In the 2G scam, A. Raja was implicated, along with some top honchos of the telecom operators that were alleged to be involved. They, along with Kanimozhi, are still behind bars. But the problem is that thus far the CBI has not been able to come up with sizable evidence to prosecute them. Yes, the power of collective anger of the middle class says that they must be involved. But what good do we know? There is a lot that goes on behind closed doors and who committed what crime and with what intentions is something that is always very hard to verify. But the Congress had to act to save its face. This expedited action has led to an undesirable fallout. Policymaking has never been the problem, but implementation has been the bane of Indian polity. This peculiar position has been made worse by the Anna Hazare movement. Implementation of reforms by the government has come to a standstill, which is having a very negative effect on the growth stimulus that the government is supposed to provide to the ever slowing industry growth. Policymakers widely agree on the opinion that the soaring inflation can be given only a breather by the monetary policy of the RBI, and only quick implementation of long term reforms can bring down prices. High interest rates are in turn slowing down the growth, which can further be bolstered only by reforms. But babus sitting the cushy offices are no more comfortable signing blindly on the files passed on from above. In fact, they believe the safest thing to do is to let the file eat the dust. Why be involved and sign on a seemingly harmless piece of paper which may turn out to be a scam tomorrow and come back to haunt them? And that is what exactly is happening. The wheels of the Executive are stuck in the morass of procrastination.  

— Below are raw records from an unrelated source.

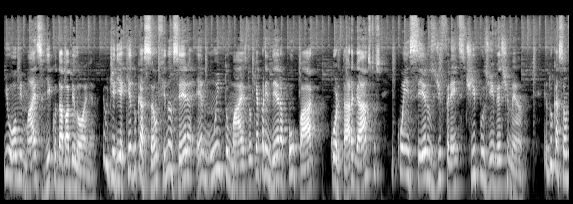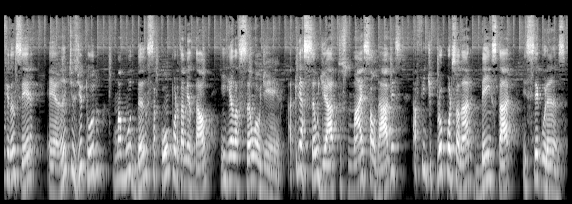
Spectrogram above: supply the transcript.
e O Homem Mais Rico da Babilônia. Eu diria que educação financeira é muito mais do que aprender a poupar, cortar gastos e conhecer os diferentes tipos de investimento. Educação financeira é, antes de tudo, uma mudança comportamental em relação ao dinheiro, a criação de hábitos mais saudáveis a fim de proporcionar bem-estar e segurança,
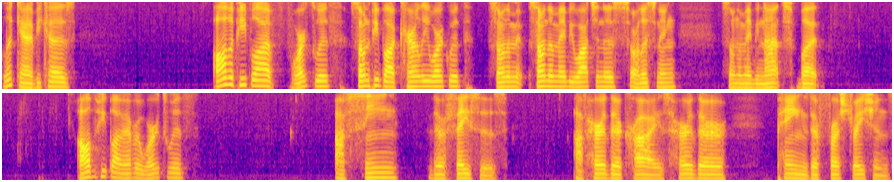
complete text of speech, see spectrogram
Look at it because all the people I've worked with, some of the people I currently work with, some of them some of them may be watching this or listening, some of them maybe not, but all the people I've ever worked with, I've seen their faces. I've heard their cries, heard their pains, their frustrations.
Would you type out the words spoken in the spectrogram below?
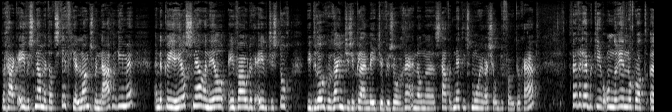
Dan ga ik even snel met dat stiftje langs mijn nagelriemen. En dan kun je heel snel en heel eenvoudig eventjes toch die droge randjes een klein beetje verzorgen. En dan uh, staat het net iets mooier als je op de foto gaat. Verder heb ik hier onderin nog wat uh,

But then this is the downside of a democracy, that behind a freedom of expression, there could be an abuser, behind a Right to Information enquiry, there could a defamer, behind a rape accusation, there could be an avenger, and behind a safeguarding power conferred to the armed forces, there could easily be a human-rights violation. A well-functioning government should know how best to balance these opposing forces, but the eternal dilly-dallying by our present rulers on important issues has worsened the problem. Congress could make a beginning by taking care of the reform implementation, now! Being too late on that front can prove disastrous for the Indian economy, notwithstanding its strong fundamentals in the face of the impending Euro zone debt default.